Out of the last 40 pictures on my IPhone’s camera roll, 30 of them are of food. While this may sound excessive to some, it’s actually normal for my phone to have this many food pictures. To some extent, this is because I am a self-proclaimed foodie, defined by Merriam-Webster dictionary as “a person having an avid interest in the latest food fads.” This also, however, is due to the ever-changing shift in food culture. Today, food stands as a global centerpiece, sparking not just the conversation at your dinner table, but also across the digital interface.
Food reviews date back to the 1800s. In the 19th century, the first book of restaurant recommendations was created by the quintessential first foodie, Grimod de La Rey. In order to write, “L’Almanach des Gourmands,” Grimod invited chefs to cook for him as well as twelve of his luckiest friends to try and rate different meals. Once finished, Grimod compiled all of their opinions into a concise restaurant review and published it for the world to read. Grimod’s remarks sparked an ever-growing conversation about food, and expanded the power of word of mouth. Over the course of eight years, Grimod published eight works– detailing his experiences to his readers, while making or breaking the reputations of restaurants in his town.
Fast forward over 100 years, and American companies began to respond to the trend. In 1957, The New York Times was the first newspaper in the United States to publish a restaurant review section, and in 1980 Zagat became the first restaurant-review system to focus on customers’ experiences.
While the NY Times and Zagat reviews seem fairly similar to the work of Grimod, the era of food-reviews greatly expanded in 2004 with the creation of Yelp: a website created to connect consumers with local businesses based soley on people’s opinions and reviews.
How does Yelp Work? After going to a restaurant, Yelp enables customers to rate and write about their experience. Because of this, restaurants can no longer prepare for a food critic’s visit. Yelp reviews keep restaurant owners on their toes, as they are forced to treat every customer as if they were a restaurant critic. As little as one bad review can have detrimental effects on a restaurant’s image, as a result of the growing social network.
In addition to this, the strategies restaurants use to target customers has completely changed. In 2014, Yelp introduced Yelp Elite, a selective program that offers their best commentators invitations to try new restaurants in exchange for writing a review. Through this program, new restaurants are given the opportunity to invite Yelp Elite reviewers to try their food and write about it online. The premise of this new program is to expand new restaurants’ networks and to grow their reputations for future customers on Yelp.com.
In addition to Yelp, other social media platforms, particularly Instagram, have shifted the way restaurants connect with their consumers.
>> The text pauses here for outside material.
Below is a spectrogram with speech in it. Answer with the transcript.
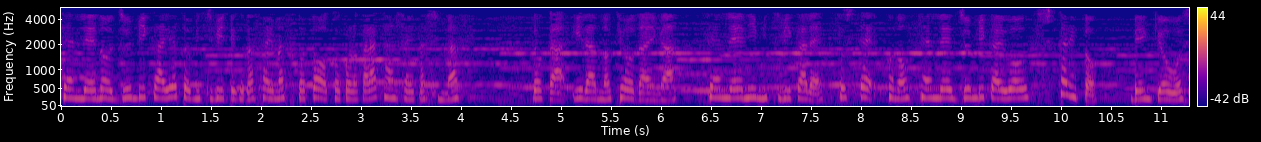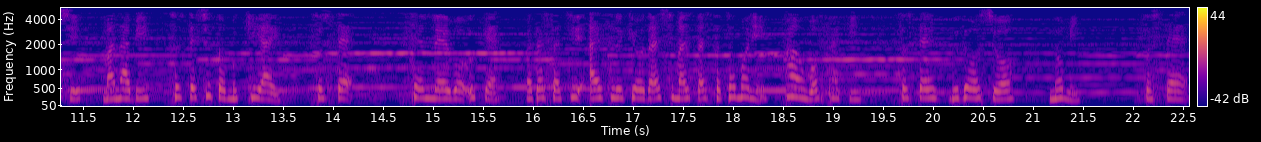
洗礼の準備会へと導いてくださいますことを心から感謝いたします。どうかイランの兄弟が洗礼に導かれそしてこの洗礼準備会をしっかりと勉強をし学びそして主と向き合いそして洗礼を受け私たち愛する兄弟姉妹たちと共にパンを裂きそしてブドウ酒を飲みそして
See the examples below to find out how restaurants are doing this.
1. Many restaurants are incorporating social-media directly into their stores by having features that encourage customers to post about their experience on their personal accounts.
The Magnum Ice Cream Shop located in New York City is a perfect example. As soon as you walk in your eyes are met with eye-catching design, which includes four social media booths made specifically to take a picture of your customized ice-cream bar. By simply making the process of taking an Instagram-worthy photo easy for customers, the Magnum Ice Cream shop has capitalized on the digital age and created a relatively free advertising campaign. It can be found under the hashtag, #MagnumNYC, that the Magnum Ice Cream shop has had over 12,390 Instagram posts taken from their store– and those are just the posts that have no privacy settings.
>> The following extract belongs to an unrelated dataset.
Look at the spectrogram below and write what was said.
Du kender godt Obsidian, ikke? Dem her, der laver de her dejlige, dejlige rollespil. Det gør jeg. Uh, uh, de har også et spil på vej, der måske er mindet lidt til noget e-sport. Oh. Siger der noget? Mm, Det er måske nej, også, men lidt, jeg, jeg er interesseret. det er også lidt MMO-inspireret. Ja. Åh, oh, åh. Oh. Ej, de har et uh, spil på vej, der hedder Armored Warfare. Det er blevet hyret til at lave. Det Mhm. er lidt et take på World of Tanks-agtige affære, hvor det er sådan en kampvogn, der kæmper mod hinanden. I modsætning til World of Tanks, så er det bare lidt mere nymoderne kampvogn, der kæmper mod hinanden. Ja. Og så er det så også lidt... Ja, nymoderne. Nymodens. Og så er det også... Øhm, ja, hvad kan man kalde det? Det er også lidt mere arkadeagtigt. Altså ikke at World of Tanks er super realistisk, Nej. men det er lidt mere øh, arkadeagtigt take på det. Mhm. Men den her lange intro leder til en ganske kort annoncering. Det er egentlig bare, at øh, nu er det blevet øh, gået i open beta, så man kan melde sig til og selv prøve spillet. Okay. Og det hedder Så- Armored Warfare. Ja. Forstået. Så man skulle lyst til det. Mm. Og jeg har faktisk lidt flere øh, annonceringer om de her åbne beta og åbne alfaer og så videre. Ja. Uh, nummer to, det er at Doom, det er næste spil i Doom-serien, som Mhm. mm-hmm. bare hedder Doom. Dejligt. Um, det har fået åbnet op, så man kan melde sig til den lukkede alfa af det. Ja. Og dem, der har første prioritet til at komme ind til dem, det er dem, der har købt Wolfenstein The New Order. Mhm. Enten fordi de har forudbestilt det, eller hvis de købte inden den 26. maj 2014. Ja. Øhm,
2. Restaurants collaborate with popular Instagram accounts to publicize special, limited-edition items.
Popular dessert store DŌ (known for their scoops of gourmet, edible cookie dough in New York City) recently worked with the Instagram account @new_fork_city on their July flavor of the month “The Frosted Fork.” Under this collaboration, DŌ and @new_fork_city created a contest to incentivize customers to purchase and post DŌ’s flavor of the month. Through this collaboration, DO was able to target @New_fork_city’s 853,000 followers, prompting many of them to try out the new flavor before the month was up.
3. Restaurants sponsor food accounts to post pictures from their restaurants to attract customers, especially on national food holidays.
The well-known mexican restaurant, Dos Toros, paid @nyceeeeeats to post a picture of one of their tacos for National Guacamole Day. By doing this, Dos Toros was on all of @nyceeeeeats 330,000 followers’ news feeds, strategically making them crave that exact taco (pictured to the right) on their way home from work.
Personally, I have seen the influence that Instagram has had on the restaurant industry through my food Instagram account @food__city that I manage with my friends. Often when my friends and I post a photo, followers tag their friends in the comment section with responses such as “@jillian next stop!!” (see below) Through the simple act of posting a picture, the restaurants we post from gain new customers when followers simply scroll across our feed. In addition to this, I can attest to the fact that whenever my friends and I look for new restaurants to try, we always scroll through our favorite food accounts to gain inspiration and recommendations.
On another note, this past summer my friends and I were able to learn about the growing trend of Instagram sponsorship when the company Social Native emailed us to collaborate on different advertising campaigns for products such as Hershey’s Chocolate and Lay’s Potato Chips.
It is safe to say that through the door of our seemingly small food account, our eyes have been opened to the new age of digital marketing.
While you initially may have thought that the amount of food photos on my phone was crazy, I hope you now can understand why I have more pictures of food on my phone than I have of my friends. With every food picture I take, I do so with the motivation that our food account will continue to grow to one day be at the level of accounts such as @new_fork_city. Now, more than ever, people rely on social media for opinions on where they should eat, and @food__city is joining in on that trend. We may only have 2,250 followers to date, but I am confident that one day @food__city may turn my passion for food into a part-time career.